Context: The Karnataka government is likely to bring pressure on the Centre to approve the construction of the Mekedatu balancing reservoir that has been proposed to store water for drinking purposes.
Mekedatu dam project
- Being set up by the Karnataka government, the Mekedatu dam project is near Mekedatu, in Ramanagaram district, across the river Cauvery from Tamil Nadu.
- Its primary objective is to supply drinking water to Bengaluru and recharge the groundwater table in the region.
- The project has received approval from the Union Water Resources Ministry for the detailed project report and is awaiting approval from the Ministry of Environment and Forests (MOEF).
- The approval from MOEF is crucial since 63% of the forest area will be submerged in Cauvery Wildlife Sanctuary.
- The Mekedatu dam, with a capacity of 67 TMC, is set to come up near the confluence of the Arkavathy and Cauvery streams at a place called Sangama, inside the sanctuary, and will inundate around 50 sq. km of forests.
- The process cleared by the CWC needs further clearance from the Cauvery Water Management Authority (CWMA) too.
- Tamil Nadu has approached the Supreme Court against the project.
Why Tamil Nadu oppose the project?
Tamilnadu says that
- the project was meant to “appropriate the waters to maximum extent possible including the flows in the uncontrolled catchment which was considered as part of the flows receivable by Tamil Nadu.
- it violates the decisions of the Supreme Court and the Cauvery Tribunal.
- The Cauvery is the fourth-largest river in south India.
- It originates in the Western Ghats, at Brahmagiri Hill in Kodagu district of Karnataka.
- It passes through Tamil Nadu and finally reaches the Bay of Bengal at Poompuhar, also known as Kaveripoompattinam in Tamil Nadu.
- The Cauvery basin is spread over 81,155 square kilometres (sq km) in the states of Karnataka (34,273 sq km), Tamil Nadu (43,856 sq km) and Kerala (2,866 sq km) and the Union Territory of Puducherry (160 sq km).
- The Cauvery’s major tributaries, Kabini and Moyar, join it before it reaches the Stanley Reservoir at Mettur in Tamil Nadu’s Salem district.
- The river’s total length, from source to mouth, is 802 kilometres.
Image Source: The Wire
Cauvery Wildlife Sanctuary
- The CauveryWildlife Sanctuary was constituted under Section 18 of the Wildlife Protection Act 1973.
- It consists of reserve forests in Chamarajnagar, Ramanagar and Mandya Districts of Karnataka State.
- The river Cauvery, which is the lifeline of southern Karnataka forms the boundary of a major part of the sanctuary and also gives it its name.
- The river supports a diversified fauna, predominant species being the critically endangered orange-finned mahseer and the endemic grizzled giant squirrel.
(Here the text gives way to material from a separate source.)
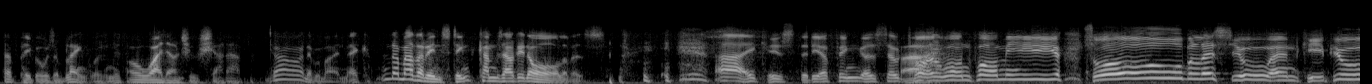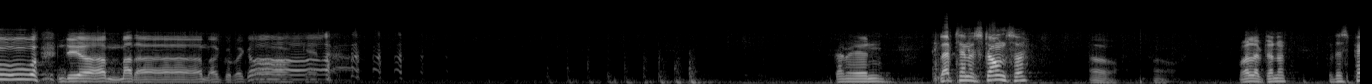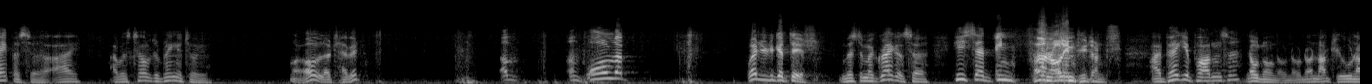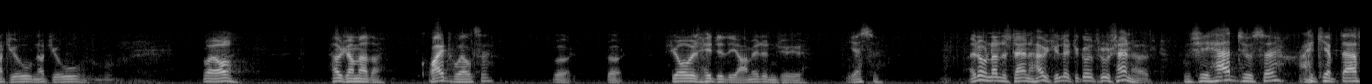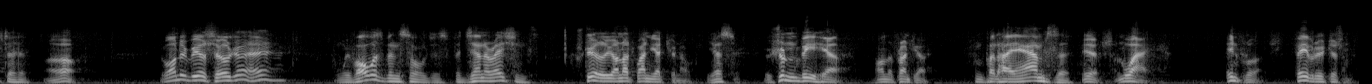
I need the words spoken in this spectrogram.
That paper was a blank, wasn't it? Oh, why don't you shut up? Oh, never mind, Mac. The mother instinct comes out in all of us. I kiss the dear fingers so Ah. toil-worn for me. So bless you and keep you, dear Mother McGregor. Come in. Lieutenant Stone, sir. Oh, oh. Well, Lieutenant? This paper, sir. I, I was told to bring it to you. Well, let's have it. Of, of all the... Where did you get this? Mr. McGregor, sir. He said. Infernal impudence. I beg your pardon, sir? No, no, no, no, no, not you, not you, not you. Well, how's your mother? Quite well, sir. Good, good. She always hated the army, didn't she? Yes, sir. I don't understand how she let you go through Sandhurst. She had to, sir. I kept after her. Oh. You wanted to be a soldier, eh? We've always been soldiers for generations. Still, you're not one yet, you know. Yes, sir. You shouldn't be here on the frontier. But I am, sir. Yes, and why? Influence, favoritism.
- Mugger crocodiles (listed in Schedule I of the Wildlife Protection Act), smooth-coated otters are among other creatures.
- The orange-finned mahseer is endemic to the Cauvery basin and is critically endangered.